Nowadays, most DFT simulations of surfaces are routinely conducted using periodic boundary conditions (PBCs) together with the slab approximation and the pseudo-potential method. Since metals screen any perturbation within a range of approximately 2 Angstroms, only few atomic layers are often considered for the slab models, and this choice is mainly restricted by the amount of atoms that can be included in the simulation. Surprisingly, despite the enormous amount of DFT work over the years, it appears there are no reported studies dedicated to explicitely discuss how the electrostatic response depends on the constraints imposed by PBCs, nor how results are affected by the thickness, chemical composition or charge state of the modelled slabs. Understanding this complex interplay is crucial towards the development of robust semi-classical approaches to circumvent, for example, the well-known limitation of fractional charge transfer at interfaces [2,3].

To this purpose, we apply a new DFT methodology [2] to evaluate the electrostatic response of the low-index facets of lithium, aluminium and silver. Via detailed computations of neutral and charged slabs with different number of atomic layers, we investigate the electrostatics beyond linear response. Analysis of key response parameters allow us not only to revise the range of validity of standard approximations but also to provide an alternative view of the connection between the quantum response and classical electrostatic models.

 

 

[1] Lang N D and Kohn W. Phys.
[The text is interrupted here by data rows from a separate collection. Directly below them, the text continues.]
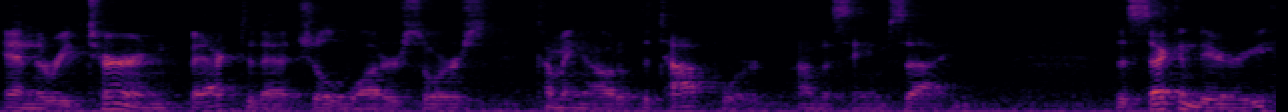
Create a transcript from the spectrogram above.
and the return back to that chilled water source coming out of the top port on the same side. The secondary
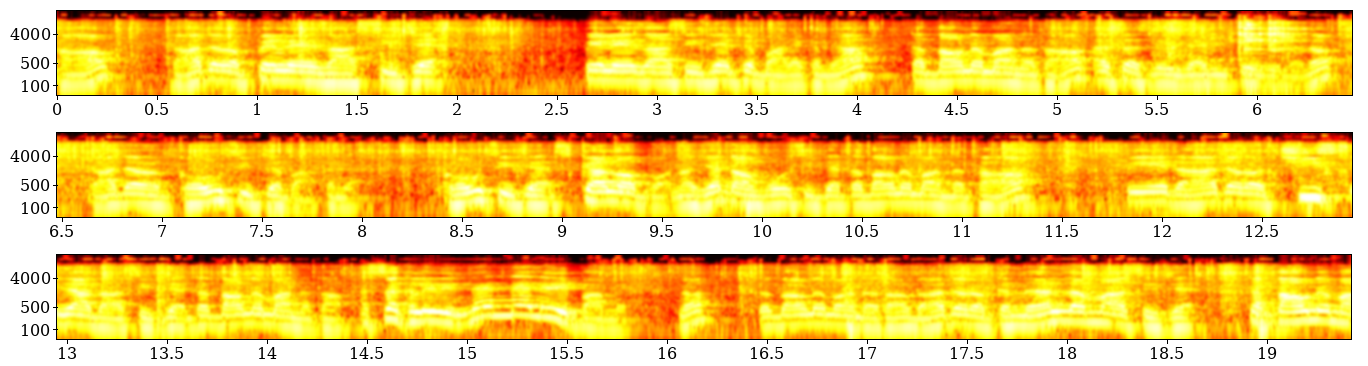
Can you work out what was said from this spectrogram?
ဒါကြတော့ပင်လယ်စာစီချက်ပင်လယ်စာစီချက်ဖြစ်ပါတယ်ခင်ဗျာ1000နဲ့မှ2000 SS လေးရိုက်ပြီးပြည့်ပြီနော်ဒါကြတော့ဂုံးစီချက်ပါခင်ဗျာဂုံးစီချက် scallop ပေါ့နော်ရက်တောင်ဂုံးစီချက်1000နဲ့မှ2000 ပြီးရင်ဒါကကျတော့ cheese အရသာစီချက်1000နဲ့မှ2000အဆက်ကလေးတွေနည်းနည်းလေးပါမယ်နော်1000နဲ့မှ2000ဒါကကျတော့ကနန်းလက်မစီချက်1000နဲ့မှ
Rev. B 1970, 1(12) 4555-4568; 1971, 3(4) 1215-1223; 1973, 7(8) 3541-3550.

[2] Scivetti I and Persson M. Journal of Physics: Condensed Matter 25 355006 (2013).
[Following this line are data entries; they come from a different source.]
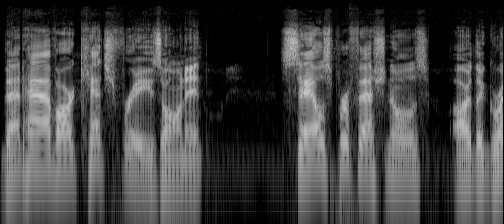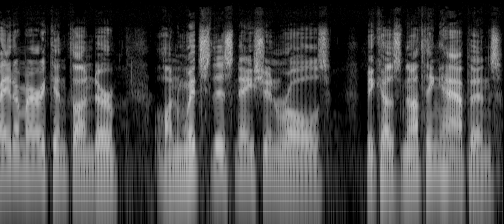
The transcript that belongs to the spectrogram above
that have our catchphrase on it Sales professionals are the great American thunder on which this nation rolls because nothing happens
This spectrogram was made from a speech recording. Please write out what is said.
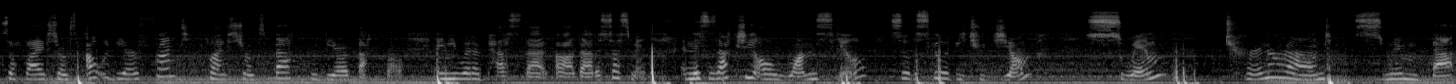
So five strokes out would be our front, five strokes back would be our back crawl. And you would have passed that, uh, that assessment. And this is actually all one skill. So the skill would be to jump, swim, turn around, swim back,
[3] Souza A M, Rungger I, Pemmaraju C D, Schwingenschloegl U and Sanvito S. Phys. Rev. B 88(16) 165112 (2013).

 

 

 

TO JOIN BY ZOOM:

**Please turn off your camera and microphones once connected**

 

Join from PC, Mac, Linux, iOS or Android: https://ukri-stfc.zoom.us/j/705824125

 

You can test your connection prior to the meeting here:

https://ukri-stfc.zoom.us/test

 

Or iPhone one-tap :

    United Kingdom: +442039663809,,705824125#  or +442036950088,,705824125#

Or Telephone:

    Dial(for higher quality, dial a number based on your current location):

        United Kingdom: +44 203 966 3809  or +44 203 695 0088

        US: +1 669 900 6833  or +1 408 638 0968  or +1 646 876 9923

    Meeting ID: 705 824 125

    International numbers available: https://zoom.us/u/abzn04SnjE

 

Or an H.323/SIP room system:

    H.323:

        162.255.37.11 (US West)

        162.255.36.11 (US East)

        221.122.88.195 (China)

        115.114.131.7 (India)

        213.19.144.110 (EMEA)

        202.177.207.158 (Australia)

        209.9.211.110 (Hong Kong)

        64.211.144.160 (Brazil)

        69.174.57.160 (Canada)

    Meeting ID: 705 824 125

 

    SIP: 705824125@zoomcrc.com

 

Or Skype for Business (Lync):

    https://ukri-stfc.zoom.us/skype/705824125

 

Or Skype on a SurfaceHub:

    SIP: 705824125@lync.zoom.us

 

 

________________________________________

Georgia Lomas

SCD Admin Support

Scientific Computing Department
Science and Technology Facilities Council

Daresbury Laboratory

Sci-Tech Daresbury

Daresbury
Warrington WA4 4AD
Tel. +44 1925 603225
Fax. +44 1925603634

 

STFC is part of UK Research and Innovation

For more information visit https://stfc.ukri.org/

Contact: Lomas, Georgia (STFC,DL,SC)